Sexual assault occurs in all cultures, but only in Islam does it have divine sanction. The Qur’an teaches that Infidel women can be lawfully taken for sexual use (cf. its allowance for a man to take “captives of the right hand,” 4:3, 4:24, 23:1-6, 33:50, 70:30). The Qur’an says: “O Prophet, tell your wives and your daughters and the women of the believers to bring down over themselves of their outer garments. That is more suitable that they will be known and not be abused. And ever is Allah Forgiving and Merciful.” (33:59) The implication there is that if women do not cover themselves adequately with their outer garments, they may be abused, and that such abuse would be justified.
“Doctor ‘sexually assaulted five patients complaining of ear pain, sore throats and a high temperature in 10 days by pressing his groin against their bodies,'” MailOnline, February 13, 2018:
A doctor sexually assaulted five female patients over a 10-day period, including a woman who was groped after complaining of a high temperature, a court has heard.

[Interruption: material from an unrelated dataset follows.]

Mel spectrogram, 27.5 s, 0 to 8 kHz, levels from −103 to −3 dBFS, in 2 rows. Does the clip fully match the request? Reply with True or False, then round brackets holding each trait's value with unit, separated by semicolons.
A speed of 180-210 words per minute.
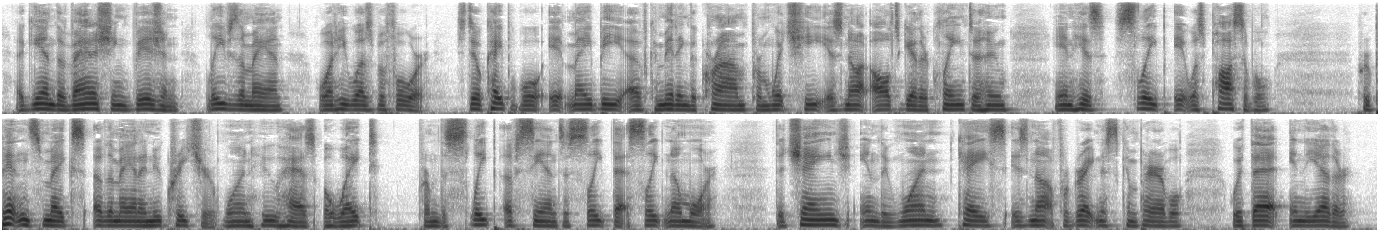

Dr Amirul Haque, aged 33, is alleged to have ignored chaperone guidelines while also targeting patients being assessed for ear pain, a sore throat, and an eye problem.
Haque, of Ladypool Road, Balsall Heath, Birmingham, denies five counts of assault while training in general practice at a surgery in the Dudley area of the West Midlands.
Opening the case against Haque, prosecutor Philip Bradley QC alleged that all of the women felt the doctor pressing his groin against parts of their bodies.
One of the alleged victims, the court heard, claims Haque sexually assaulted her after asking her to move her bra aside as he checked her heartbeat.
Explaining the issue due to be considered by the jury at Wolverhampton Crown Court, Mr Bradley said: ‘It is a feature of this case that because he was new to general practice, he was allowed 30 minutes with his patients as opposed to the usual 10.
‘It is common ground that if Dr Haque acted in the way these women allege, there could be no medical justification for doing so.’
Claiming Haque had committed the offences for sexual gratification, Mr Bradley added: ‘The prosecution case is that Dr Haque breached guidelines on intimate examinations and chaperones and that those breaches were not inadvertent, rather they were necessary to commit these offences….